## REQUIREMENT
Keep the pictures out, please, and set down every record exactly.

Dataset items:
----

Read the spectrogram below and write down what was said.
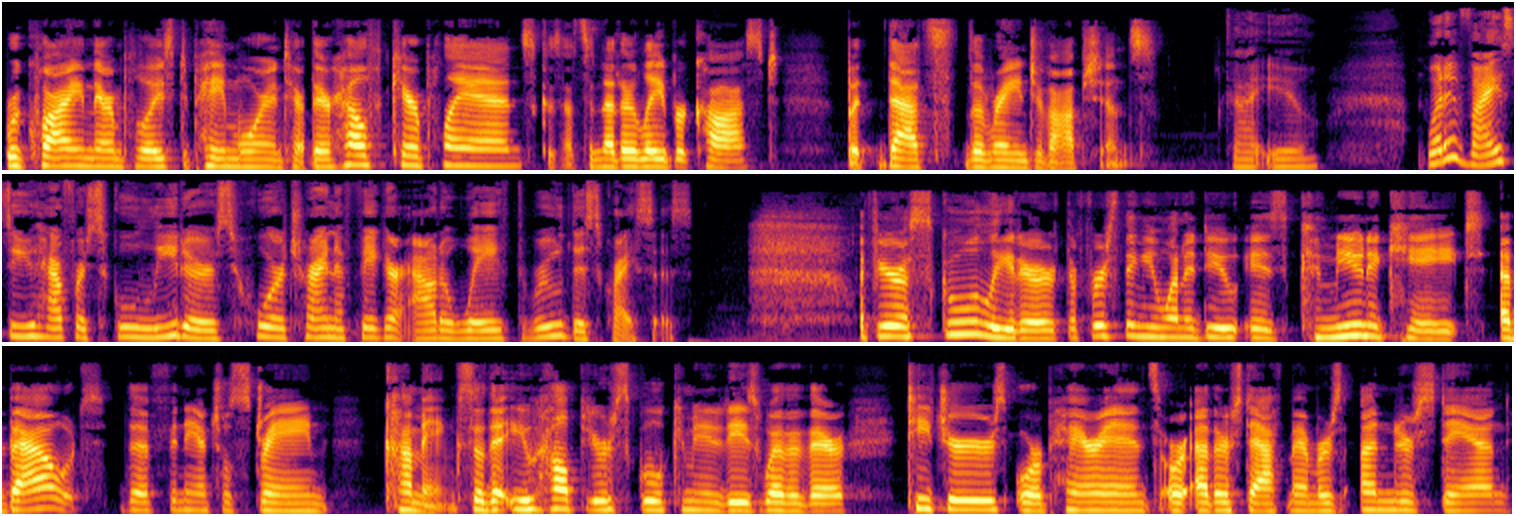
requiring their employees to pay more into their health care plans because that's another labor cost, but that's the range of options. Got you. What advice do you have for school leaders who are trying to figure out a way through this crisis? If you're a school leader, the first thing you want to do is communicate about the financial strain coming so that you help your school communities, whether they're teachers or parents or other staff members, understand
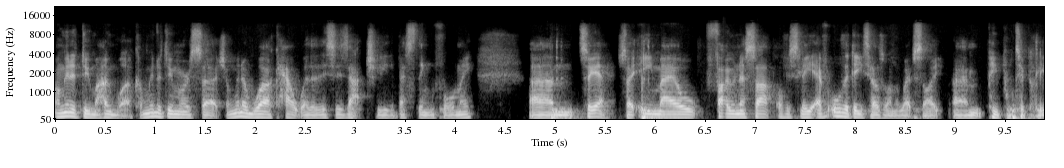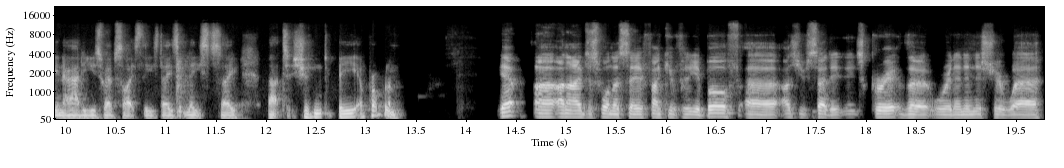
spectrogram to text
I'm gonna do my homework. I'm gonna do my research. I'm gonna work out whether this is actually the best thing for me." Um, so yeah, so email, phone us up. Obviously, every, all the details are on the website. Um, people typically know how to use websites these days, at least, so that shouldn't be a problem. Yep, uh, and I just want to say thank you for you both. Uh, as you've said, it, it's great that we're in an industry where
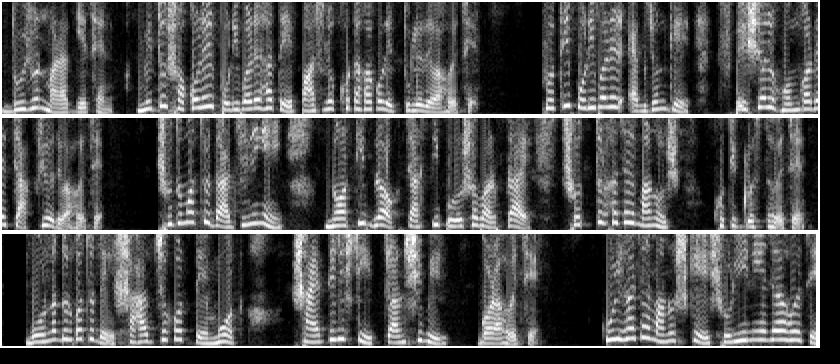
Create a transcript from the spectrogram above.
দুজন মারা গিয়েছেন। মৃত সকলের পরিবারের হাতে পাঁচ লক্ষ টাকা করে তুলে দেওয়া হয়েছে। প্রতি পরিবারের একজনকে স্পেশাল হোমগার্ডের চাকরিও দেওয়া হয়েছে। শুধুমাত্র দার্জিলিংয়েই নটি ব্লক, চারটি পুরসভার প্রায় সত্তর হাজার মানুষ ক্ষতিগ্রস্ত হয়েছেন বন্যা দুর্গতদের সাহায্য করতে মোট সাঁত্রিশটি ত্রাণ শিবির গড়া হয়েছে। কুড়ি হাজার মানুষকে সরিয়ে নিয়ে যাওয়া হয়েছে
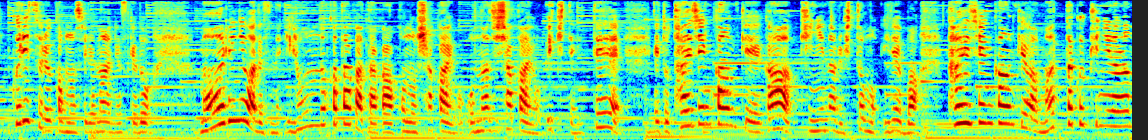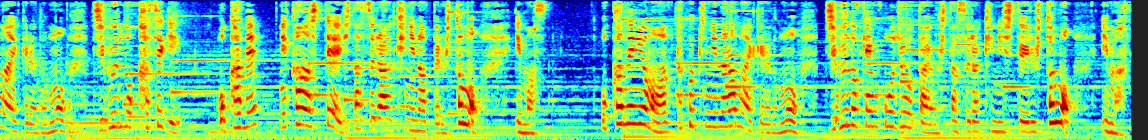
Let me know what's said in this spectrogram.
っくりするかもしれないんですけど周りにはですねいろんな方々がこの社会を同じ社会を生きていて、えっと、対人関係が気になる人もいれば対人関係は全く気にならないけれども自分の稼ぎお金に関してひたすら気になってる人もいます。お金には全く気にならないけれども自分の健康状態をひたすら気にしている人もいます。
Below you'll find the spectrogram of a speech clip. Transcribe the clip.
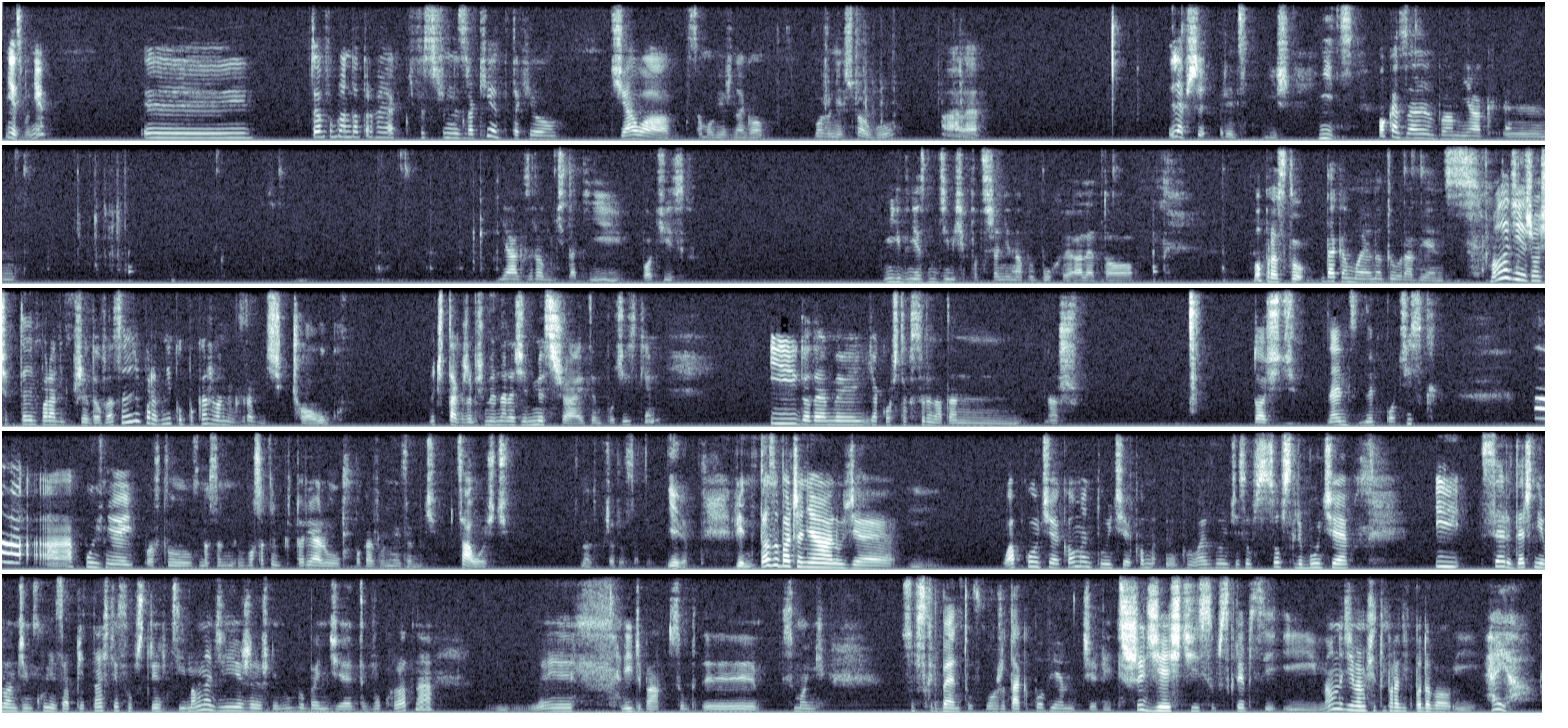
Niezły, nie? Yy, to wygląda trochę jak wystrzelony z rakiety, takiego działa samowieżnego. Może nie z czołgu, ale lepszy rydz niż nic. Pokazałem wam jak yy, jak zrobić taki pocisk. Nigdy nie znudzi mi się patrzenie na wybuchy, ale to po prostu taka moja natura, więc mam nadzieję, że on się ten poradnik przydał. W następnym poradniku pokażę wam jak zrobić czołg. Znaczy tak, żebyśmy na razie my tym pociskiem i dodamy jakąś teksturę na ten nasz dość nędzny pocisk. A, a później po prostu w, następnym, w ostatnim tutorialu pokażę jak zrobić całość. No to przedostatnim. Nie wiem. Więc do zobaczenia ludzie i łapkujcie, komentujcie, kom komentujcie, sub subskrybujcie i serdecznie Wam dziękuję za 15 subskrypcji. Mam nadzieję, że już niedługo będzie dwukrotna liczba sub, yy, z moich subskrybentów, może tak powiem, czyli 30 subskrypcji i mam nadzieję, że Wam się ten poradnik podobał i heja!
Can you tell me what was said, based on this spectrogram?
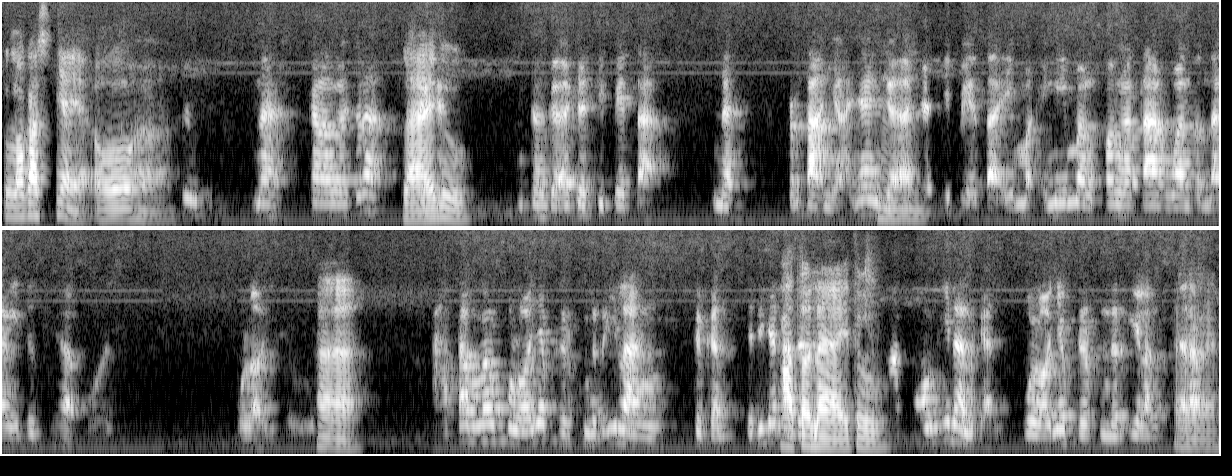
Lokasinya ya? Oh. Ha. Nah kalau nggak salah. Lah itu. Sudah nggak ada di peta. Nah pertanyaannya nggak hmm. ada di peta. Ini memang pengetahuan tentang itu dihapus pulau itu. Ha atau memang pulaunya benar-benar hilang itu kan. Jadi kan atau nah itu. kemungkinan kan pulaunya benar-benar hilang secara uh.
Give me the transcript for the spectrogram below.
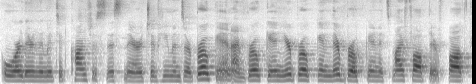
or their limited consciousness narrative. Humans are broken, I'm broken, you're broken, they're broken, it's my fault, their fault.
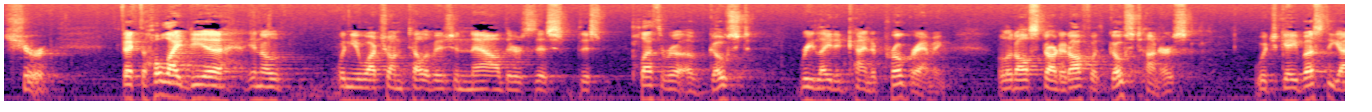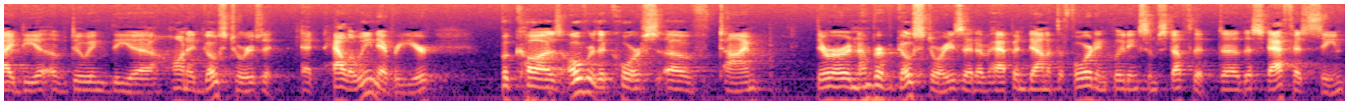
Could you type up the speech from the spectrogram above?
Sure. In fact, the whole idea, you know, when you watch on television now, there's this, this plethora of ghost related kind of programming. Well, it all started off with ghost hunters which gave us the idea of doing the uh, haunted ghost tours at, at Halloween every year because over the course of time, there are a number of ghost stories that have happened down at the fort, including some stuff that uh, the staff has seen.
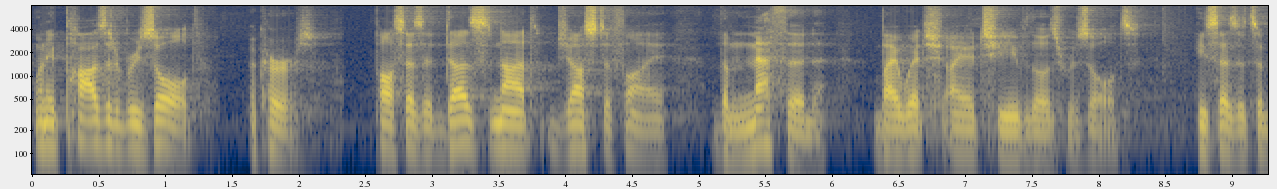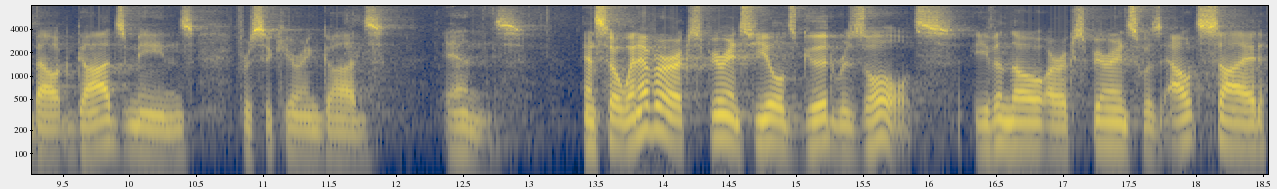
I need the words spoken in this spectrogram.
when a positive result occurs. Paul says it does not justify the method by which I achieve those results. He says it's about God's means for securing God's ends. And so, whenever our experience yields good results, even though our experience was outside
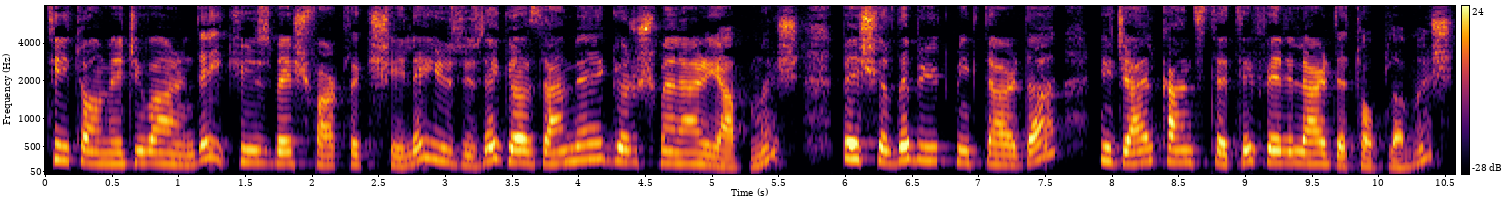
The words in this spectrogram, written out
Teton ve civarında 205 farklı kişiyle yüz yüze gözlem ve görüşmeler yapmış. 5 yılda büyük miktarda nicel kantitatif veriler de toplamış.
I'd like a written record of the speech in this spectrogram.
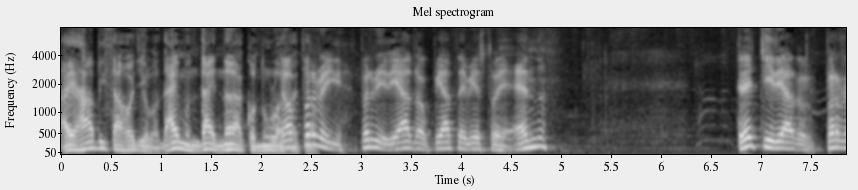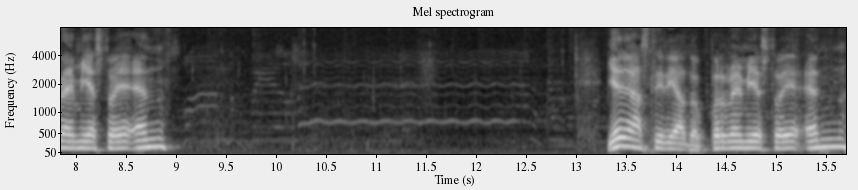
Aj H by sa hodilo. Daj mu, daj N ako nula. No prvý, prvý riadok, piaté miesto je N. Tretí riadok, prvé miesto je N. 11. riadok, prvé miesto je N.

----

## SOLUTION TO THIS TASK
Read the spectrogram below and write down what was said.
requiring their employees to pay more into their health care plans because that's another labor cost, but that's the range of options. Got you. What advice do you have for school leaders who are trying to figure out a way through this crisis? If you're a school leader, the first thing you want to do is communicate about the financial strain coming so that you help your school communities, whether they're teachers or parents or other staff members, understand
spectrogram to text
I'm gonna do my homework. I'm gonna do my research. I'm gonna work out whether this is actually the best thing for me." Um, so yeah, so email, phone us up. Obviously, every, all the details are on the website. Um, people typically know how to use websites these days, at least, so that shouldn't be a problem. Yep, uh, and I just want to say thank you for you both. Uh, as you've said, it, it's great that we're in an industry where
Create a transcript from the spectrogram above.
দুজন মারা গিয়েছেন। মৃত সকলের পরিবারের হাতে পাঁচ লক্ষ টাকা করে তুলে দেওয়া হয়েছে। প্রতি পরিবারের একজনকে স্পেশাল হোমগার্ডের চাকরিও দেওয়া হয়েছে। শুধুমাত্র দার্জিলিংয়েই নটি ব্লক, চারটি পুরসভার প্রায় সত্তর হাজার মানুষ ক্ষতিগ্রস্ত হয়েছেন বন্যা দুর্গতদের সাহায্য করতে মোট সাঁত্রিশটি ত্রাণ শিবির গড়া হয়েছে। কুড়ি হাজার মানুষকে সরিয়ে নিয়ে যাওয়া হয়েছে
Let me know what's said in this spectrogram.
っくりするかもしれないんですけど周りにはですねいろんな方々がこの社会を同じ社会を生きていて、えっと、対人関係が気になる人もいれば対人関係は全く気にならないけれども自分の稼ぎお金に関してひたすら気になってる人もいます。お金には全く気にならないけれども自分の健康状態をひたすら気にしている人もいます。
Below you'll find the spectrogram of a speech clip. Transcribe the clip.
Niezły, nie? Yy, to wygląda trochę jak wystrzelony z rakiety, takiego działa samowieżnego. Może nie z czołgu, ale lepszy rydz niż nic. Pokazałem wam jak yy, jak zrobić taki pocisk. Nigdy nie znudzi mi się patrzenie na wybuchy, ale to po prostu taka moja natura, więc mam nadzieję, że on się ten poradnik przydał. W następnym poradniku pokażę wam jak zrobić czołg. Znaczy tak, żebyśmy na razie my tym pociskiem i dodamy jakąś teksturę na ten nasz dość nędzny pocisk. A, a później po prostu w, następnym, w ostatnim tutorialu pokażę jak zrobić całość. No to przedostatnim. Nie wiem. Więc do zobaczenia ludzie i łapkujcie, komentujcie, kom komentujcie, sub subskrybujcie i serdecznie Wam dziękuję za 15 subskrypcji. Mam nadzieję, że już niedługo będzie dwukrotna liczba sub, yy, z moich subskrybentów, może tak powiem, czyli 30 subskrypcji i mam nadzieję, że Wam się ten poradnik podobał i heja!
Can you tell me what was said, based on this spectrogram?
Lokasinya ya? Oh. Ha. Nah kalau nggak salah. Lah itu. Sudah nggak ada di peta. Nah pertanyaannya nggak hmm. ada di peta. Ini memang pengetahuan tentang itu dihapus pulau itu. Ha atau memang pulaunya benar-benar hilang itu kan. Jadi kan atau nah itu. kemungkinan kan pulaunya benar-benar hilang secara uh.
Give me the transcript for the spectrogram below.
or their limited consciousness narrative. Humans are broken, I'm broken, you're broken, they're broken, it's my fault, their fault.
Could you type up the speech from the spectrogram above?
Sure. In fact, the whole idea, you know, when you watch on television now, there's this, this plethora of ghost related kind of programming. Well, it all started off with ghost hunters which gave us the idea of doing the uh, haunted ghost tours at, at Halloween every year because over the course of time, there are a number of ghost stories that have happened down at the fort, including some stuff that uh, the staff has seen.
I need the words spoken in this spectrogram.
when a positive result occurs. Paul says it does not justify the method by which I achieve those results. He says it's about God's means for securing God's ends. And so, whenever our experience yields good results, even though our experience was outside
The words in this spectrogram, written out
Teton ve civarında 205 farklı kişiyle yüz yüze gözlem ve görüşmeler yapmış. 5 yılda büyük miktarda nicel kantitatif veriler de toplamış.
I'd like a written record of the speech in this spectrogram.
Aj H by sa hodilo. Daj mu, daj N ako nula. No prvý, prvý riadok, piaté miesto je N. Tretí riadok, prvé miesto je N. 11. riadok, prvé miesto je N.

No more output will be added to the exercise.